Something about sorting my dirty, smelly clothing (including undergarments) in front of a whole array of semi-acquaintances just doesn't get me. Oh well, at least my clothing is clean now.

Monday, March 06, 2006

Kosher Housing and Kosher Actions

Note: I'm posting this now because I desperately wanted to write it, because it's the least incriminating thing I could write right now that would express anything. I'm not sure whether or not I'll leave it up. We'll see.

I am a relatively easy-going, nice, calm person (or at least I'd like to believe that). But when I get mad, I get really, really, revenge-seeking, name-calling mad. In my defense, I can't remeber the last time anyone except my family has made me this mad. But yesterday I was just that mad. It doesn't really matter why and it seems like it's on its way to being resolved (IY"H, poo, poo, poo). I was so mad I scared myself and that was really not a pretty thing.

In (maybe) unrelated news, housing is no fun. In fact, at one point very recently, my housing options were so bleak that a friend suggested that the easiest option might be to get married. She was dead serious.

Last housing vignette, which may or may not be related to the others. The frum students at Columbia (especially the girls, supposedly the guys do this much less painfully, or so they say) go to great lengths to ensure that all the frum students have a suite to live in with other frum Jews and with a kosher kitchen. The thinking being that Columbia is not the easiest place in the whole wide world to be a frum Jew and living together is very important.
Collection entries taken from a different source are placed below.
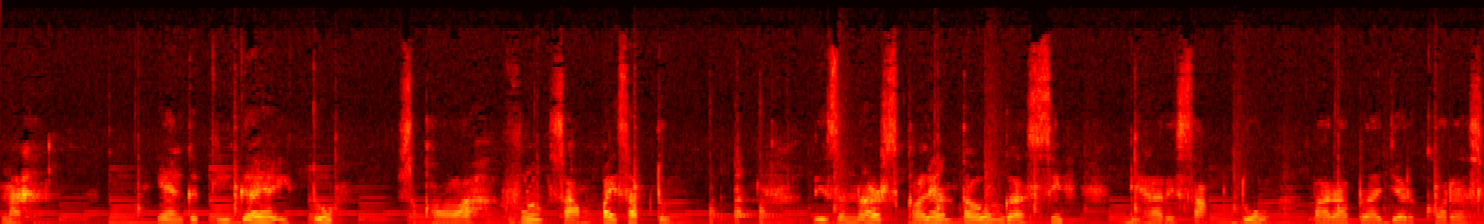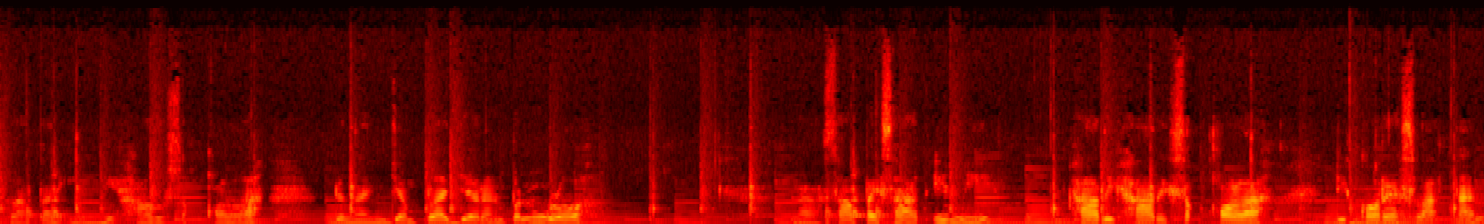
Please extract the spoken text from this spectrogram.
Nah, yang ketiga yaitu sekolah full sampai Sabtu. Listeners, kalian tahu nggak sih di hari Sabtu para pelajar Korea Selatan ini harus sekolah dengan jam pelajaran penuh loh. Nah, sampai saat ini hari-hari sekolah di Korea Selatan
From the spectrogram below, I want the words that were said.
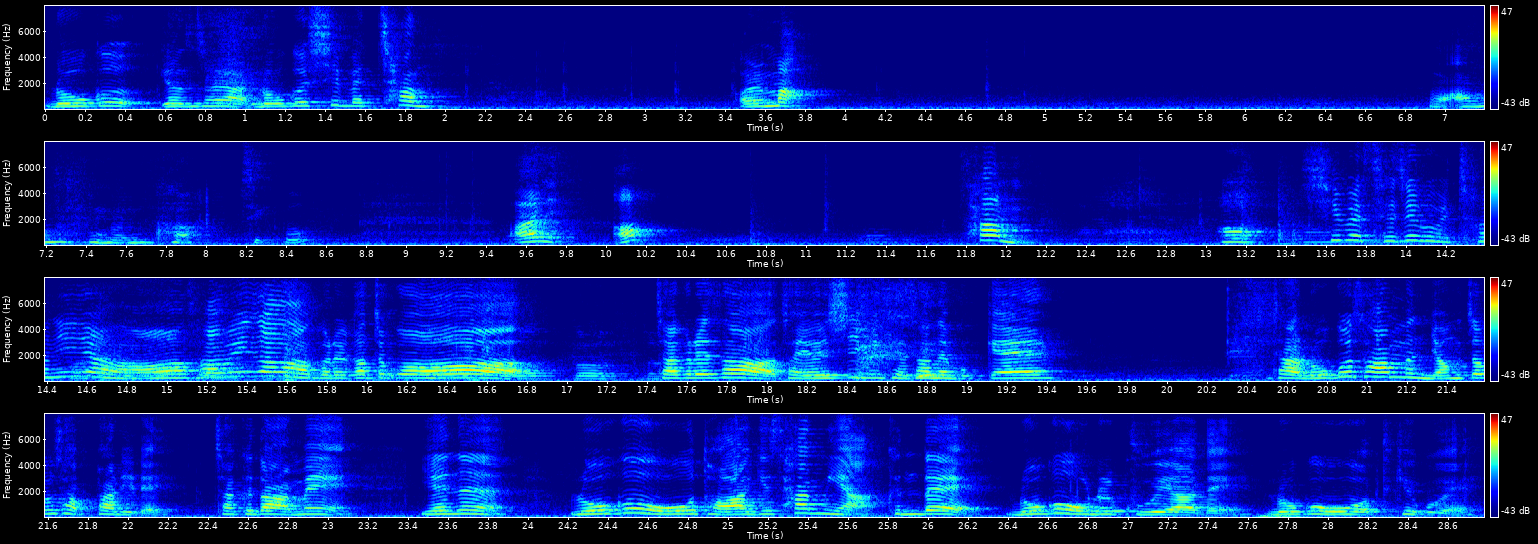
로그 연서야 로그 10에 1000 얼마? 어, 아무도 모르는 거야 지금? 아니 어? 3 아 10의 세제곱이 1000이잖아 3이잖아 그래가지고. 자 그래서 자 열심히 계산해 볼게 자 로그 3은 0.48이래 자 그 다음에 얘는 로그 5 더하기 3이야 근데 로그 5를 구해야 돼 로그 5 어떻게 구해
However, creating these living arrangements seems to breed a lot of negativity and a lot of decidedly unbecoming behavior. (I include myself in this, by the way.) The fact that we have to behave in ways which Orthodox Jews should not behave to maintain a frum environment indicates that we're doing something very, very wrong.

I will now step off my soapbox and go to bed (eventually). Good night.
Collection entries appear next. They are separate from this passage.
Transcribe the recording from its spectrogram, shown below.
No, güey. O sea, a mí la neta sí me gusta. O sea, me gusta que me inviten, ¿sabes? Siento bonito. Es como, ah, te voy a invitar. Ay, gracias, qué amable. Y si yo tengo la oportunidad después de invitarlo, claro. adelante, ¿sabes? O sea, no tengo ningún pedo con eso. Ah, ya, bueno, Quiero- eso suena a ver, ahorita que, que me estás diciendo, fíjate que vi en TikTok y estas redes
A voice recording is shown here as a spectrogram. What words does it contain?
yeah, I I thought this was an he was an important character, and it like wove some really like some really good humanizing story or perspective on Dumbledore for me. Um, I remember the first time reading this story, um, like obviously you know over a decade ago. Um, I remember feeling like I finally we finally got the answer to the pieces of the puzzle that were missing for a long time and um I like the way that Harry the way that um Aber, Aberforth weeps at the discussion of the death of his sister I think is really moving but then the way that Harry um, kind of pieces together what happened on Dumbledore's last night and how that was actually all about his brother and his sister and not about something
Sunday, March 05, 2006

It's 3 a.m. Do You Know Where Eli7 Is?

It is 3 a.m. and I am awake because, a, I have an inverted sleep pattern, and, b, I slept a ridiculous amount on Shabbos. So, now I am awake but too tired (or too lazy) to do school work. Excellent. So, to occupy myself until I can collapse into bed, some thoughts to ponder:
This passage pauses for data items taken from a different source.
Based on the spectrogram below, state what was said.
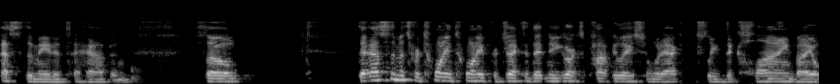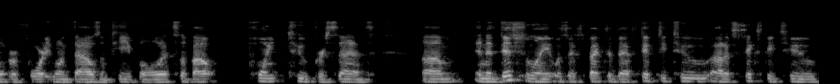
estimated to happen. So the estimates for 2020 projected that New York's population would actually decline by over 41,000 people. It's about 0.2%. Um, and additionally, it was expected that 52 out of 62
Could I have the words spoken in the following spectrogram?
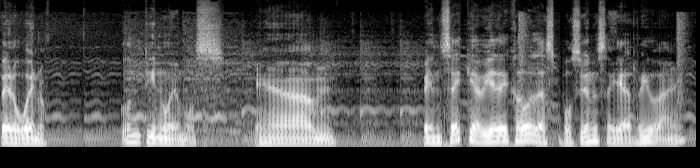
Pero bueno, continuemos. Em, pensé que había dejado las pociones ahí arriba, ¿eh?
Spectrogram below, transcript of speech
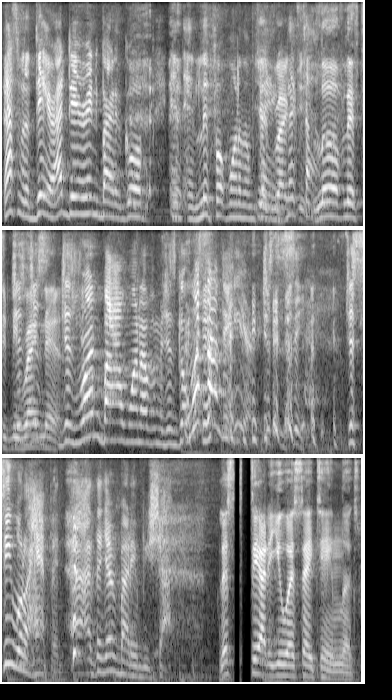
That's what I dare. I dare anybody to go up and, and lift up one of them Just things right, next time. love lifted me just, right just, now. Just run by one of them and just go, what's under here? Just to see. Just see what'll happen. I I think everybody will be shocked. See how the USA team looks.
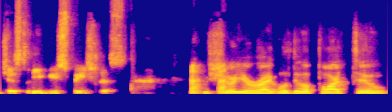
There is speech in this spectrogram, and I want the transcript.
just leave you speechless. I'm sure you're right. We'll do a part two.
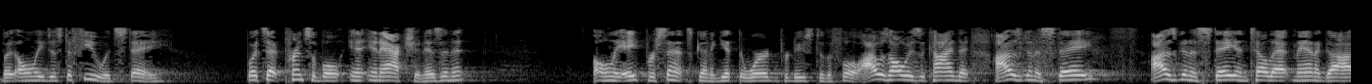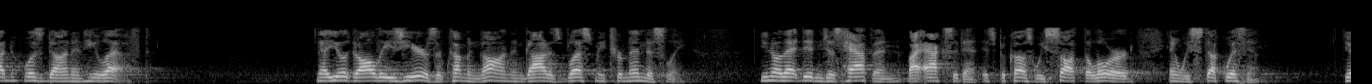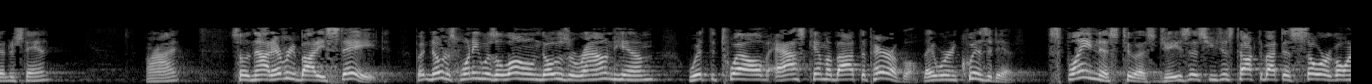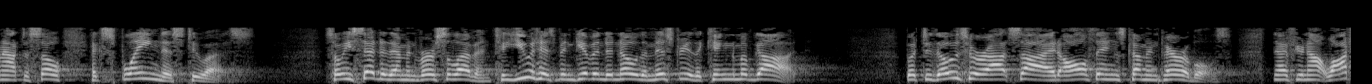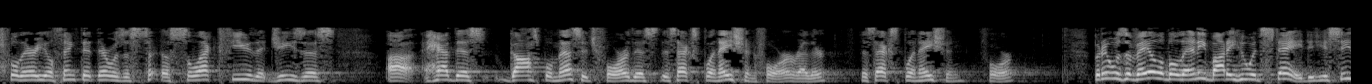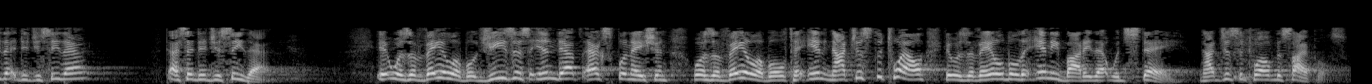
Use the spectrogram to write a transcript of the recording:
but only just a few would stay. What's that principle in, in action, isn't it? Only 8% is going to get the word and produce to the full. I was always the kind that I was going to stay. I was going to stay until that man of God was done and he left. Now you look at all these years have come and gone and God has blessed me tremendously. You know that didn't just happen by accident. It's because we sought the Lord and we stuck with Him. Do you understand? Alright? So not everybody stayed. But notice when he was alone, those around him with the twelve asked him about the parable. They were inquisitive. Explain this to us, Jesus. You just talked about this sower going out to sow. Explain this to us. So he said to them in verse 11, To you it has been given to know the mystery of the kingdom of God. But to those who are outside, all things come in parables. Now, if you're not watchful there, you'll think that there was a, a select few that Jesus uh, had this gospel message for, this, this explanation for, rather, this explanation for. But it was available to anybody who would stay. Did you see that? Did you see that? I said, did you see that? It was available. Jesus' in-depth explanation was available to any, not just the 12, it was available to anybody that would stay. Not just the 12 disciples.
  • I drew some fire, when a few posts ago I said something to the effect of "I can't respect college students who spend their entire lives engaged in various forms of really, really bad things." This does not mean I expect everyone in the world to have the exact same values I do--not at all--but there is something incredibly vulgar and disturbing about the way most college students live that has nothing to do with my being an Orthodox Jew. There is a Columbia Facebook group called, "I'm Definitely Going to Hell," which would be funny (and may be true) except for the fact that these people are willing to gleefully accept the fact that they're doing something wrong. A little bit sad. That's all.
  • On the subject of Facebook, I friended my high-school-aged sister this week, at which point I realized just how artificial it is to rely on a Web site to indicate friendship.
  • I generally think of myself as a nice, courteous person. Not the nicest or most courteous person, but not an awful person either. And I am surprised when others don't act courteously and nicely. And housing brings out the worst in everyone.
  • Sometimes, no matter how much you want to, there's no talking sense into people. You can't force someone to do something they don't want to do even if you're absolutely convinced you're right (and I am).
  • A T-shirt I like. (Though the one that said "Bad grammar makes me [sic]" was also quite amusing.)
  • I am dissapointed when I cannot do everything I think I should do and upset to find out that I am not Superwoman, but alas I am not.
  • If I don't get some school work done sometime very soon, I may actually fail out of Columbia--a nearly impossible feat and one that I don't particularly want to accomplish.
  • If you can tell me when the Columbia College swim test requirement was instituted, I will love you forever.
That's all for now. Perhaps I will be able to fall asleep now that it is closer to my usual bedtime...